10DLC numbers are not intended to replace short codes, but rather to complement them. Either approach can be employed for practically any use case, but each is best suited for particular types of outreach.
Short codes are often used for one-way mass marketing campaigns for a wide audience. Typical short code use cases include:
While 10DLC can be used for mass marketing, it’s especially useful for personal, interactive customer service applications. 10DLC is best suited to personalized, one-on-one, two-way interactions with individuals or relatively small groups of recipients. Such use cases include:
Here’s a short list of best practices to make your SMS texting more effective.
DON’T USE ALL CAPS! That’s perceived as shouting, and it’s harder to read as well.
What is spam? To consumers, it’s essentially any communication they receive that they don’t want. That’s the thought behind one of the most basic rules governing the use of SMS text messaging.
The U.S. Telephone Consumer Protection Act, or TCPA, sets out a stringent requirement to which every business that sends text messages to consumers must adhere—before you send a text message to anyone’s phone, you must have their permission to do so. In other words, consumers must deliberately opt into receiving messages before you are allowed to send them.
Violations of this requirement can cost you up to $500 per text message, and for willful violations, up to $1500 per offense. Plus, you risk consumer class-action lawsuits. Since there’s no cap on the damages you might be assessed, failing to meet TCPA opt-in/opt-out requirements could cost your business millions of dollars.
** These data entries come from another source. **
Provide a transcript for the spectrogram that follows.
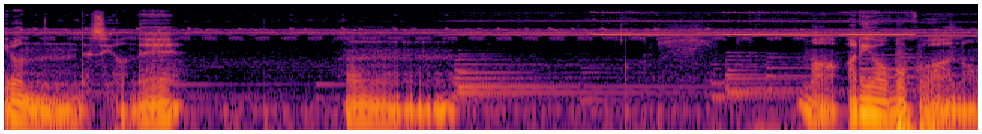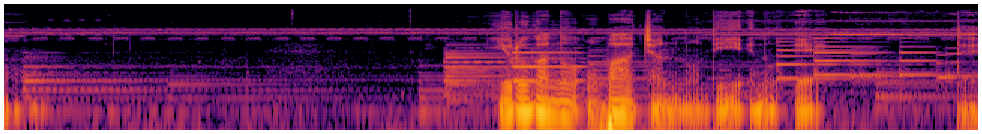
いるんですよね。うん。まあ、あれを僕はあの、揺るがぬおばあちゃんの DNA って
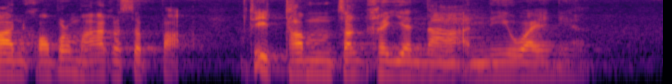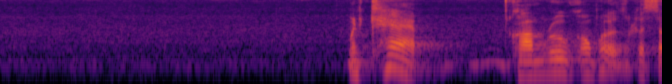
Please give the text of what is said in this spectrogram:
ารของพระมหากัสสปะ ที่ทำสังคยนาอันนี้ไว้เนี่ยมันแคบความรู้ของพระกัสส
So, what are those requirements?
For our purposes, there are two types of business text messages: promotional (marketing) messages and informational messages such as appointment reminders and shipping notifications. Informational messages require express consent while marketing messages require express written consent. According to one law firm, express consent is given “when a consumer knowingly provides a phone number to a business.” By supplying that number the consumer is implicitly authorizing the business to use it to contact them.
The standard for express written consent is higher. There must be a written agreement in which the consumer “clearly authorizes the caller to deliver to the receiver advertisements or telemarketing messages using an automatic telephone dialing system.” The agreement is validated by the consumer’s signature in written, electronic, or digital form.
The fundamental requirement is that consumers be told upfront exactly what they are authorizing. Any opt-in checkboxes on forms where consent is solicited must not be checked by default, and opting out must be straightforward.
See the opt-in/opt-out guidelines in the CTIA’s Messaging Principles and Best Practices document for more in-depth information. By faithfully following those guidelines, you can ensure that you comply with TCPA regulations.
SMS texting has unique advantages as a marketing channel. Because people like getting appropriate business texts on their phones, they read and respond to them at high rates.
The key to taking full advantage of the benefits SMS texting can provide is to use a software solution that combines mass text messaging and personalized two-way texting at scale. Such a dedicated SMS texting platform can be the basis of a highly effective marketing strategy that, by combining the benefits of both short code and 10DLC text messaging, allows a business to connect with customers on a personal level, both en masse and individually.
If you’d like to see how TrueDialog’s unique platform can transform your SMS marketing outreach, please contact us today to schedule a demo.